_Problem to solve_
Output exactly the lines from the one with "This is a spectrogram" to the close of the records below, first and last included.

--- Data to process Enclosed Below ---

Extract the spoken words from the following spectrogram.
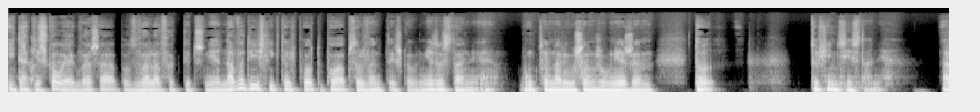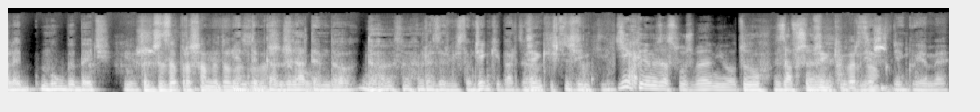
i takie szkoły jak wasza pozwala faktycznie, nawet jeśli ktoś po, po absolwencie tej szkoły nie zostanie funkcjonariuszem, żołnierzem, to, to się nic nie stanie ale mógłby być już Także zapraszamy do nas. tym kandydatem do, do, rezerwistą. Dzięki bardzo. Dzięki. Dzięki. Dziękujemy za służbę. Miło tu zawsze. Dzięki bardzo. Dziękujemy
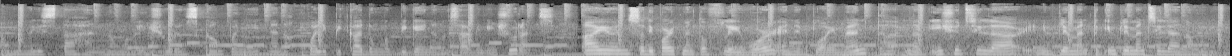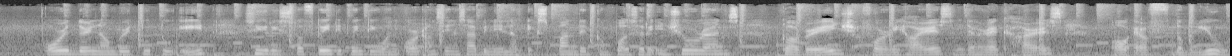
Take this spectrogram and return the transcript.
ang mga listahan ng mga insurance company na nakwalipikadong magbigay ng nasabing insurance. Ayon sa Department of Labor and Employment, nag-issued sila, implement, nag-implement sila ng Order number 228 series of 2021 or ang sinasabi nilang expanded compulsory insurance coverage for rehires and direct hires OFW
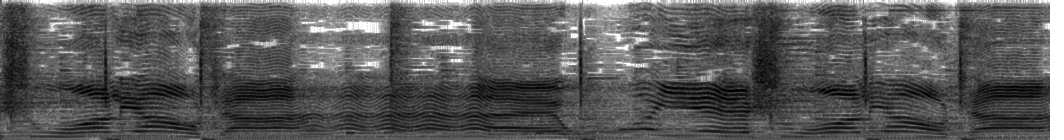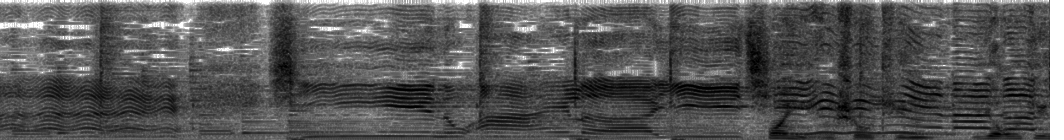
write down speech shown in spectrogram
说聊斋，我也说聊斋，喜怒哀乐一。欢迎收听《妖精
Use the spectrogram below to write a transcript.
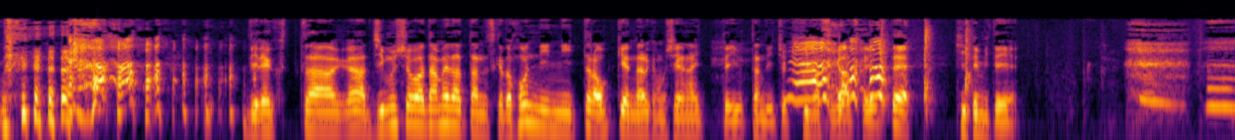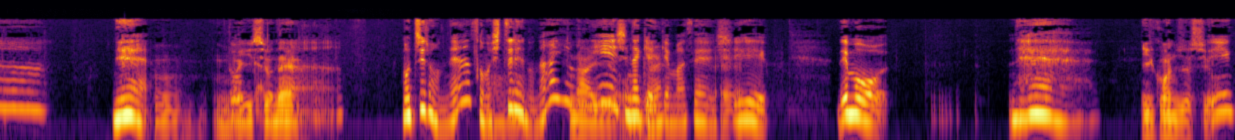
え ディレクターが事務所はダメだったんですけど、本人に言ったら OK になるかもしれないって言ったんで一応聞きますがって言って、聞いてみて、ねえ。うん。いいですよね。もちろんね、その失礼のないようにしなきゃいけませんし、えでも、ねいい感じですえ、よ。いい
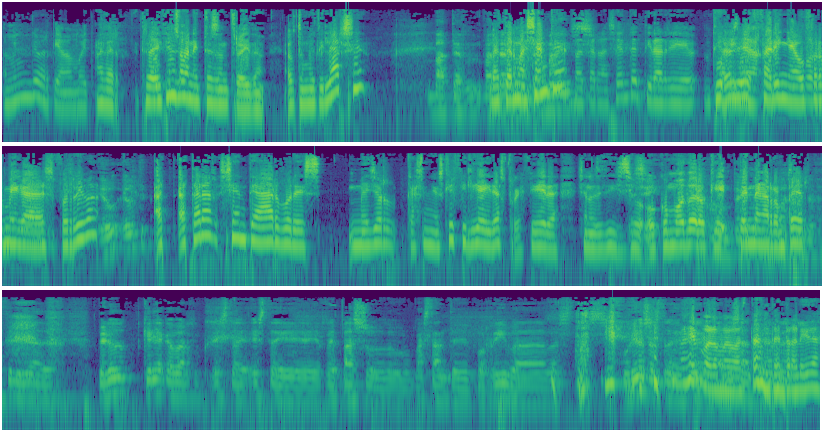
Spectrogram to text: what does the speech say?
A min divertíame moito. A ver, tradicións bonitas en Troido. Automutilarse, bater, bater, bater xente máis. bater na xente tirarlle tirarlle fariña ou formigas, formigas por riba? Eu, eu te... atar a xente a árbores mellor caseños que filgueiras porque figueira xa nos dixo sí, o comodoro que romper, tenden a romper pero quería acabar esta, este repaso do bastante por riba das, das curiosas tradicións bueno, bastante en realidad.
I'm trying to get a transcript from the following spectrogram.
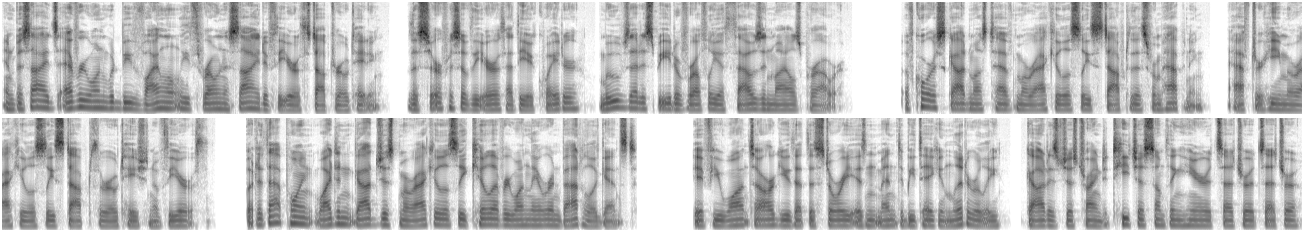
And besides, everyone would be violently thrown aside if the earth stopped rotating. The surface of the earth at the equator moves at a speed of roughly a thousand miles per hour. Of course, God must have miraculously stopped this from happening after he miraculously stopped the rotation of the earth. But at that point, why didn't God just miraculously kill everyone they were in battle against? If you want to argue that the story isn't meant to be taken literally, God is just trying to teach us something here, etc., etc.,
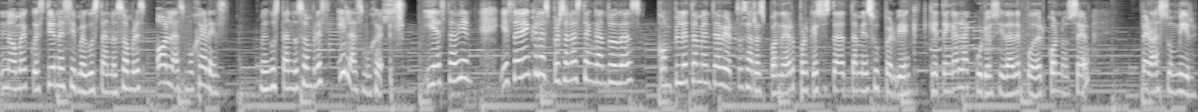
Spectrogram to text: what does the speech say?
no me cuestiones si me gustan los hombres o las mujeres me gustan los hombres y las mujeres. Y está bien. Y está bien que las personas tengan dudas completamente abiertos a responder, porque eso está también súper bien, que, tengan la curiosidad de poder conocer, pero asumir.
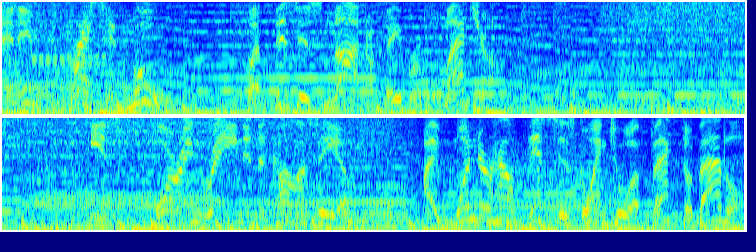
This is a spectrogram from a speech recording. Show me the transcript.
An impressive move, but this is not a favorable matchup. It's pouring rain in the Colosseum. I wonder how this is going to affect the battle.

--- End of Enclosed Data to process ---

_Output for this exercise_
This is a spectrogram from a speech recording. Show me the transcript.
An impressive move, but this is not a favorable matchup. It's pouring rain in the Colosseum. I wonder how this is going to affect the battle.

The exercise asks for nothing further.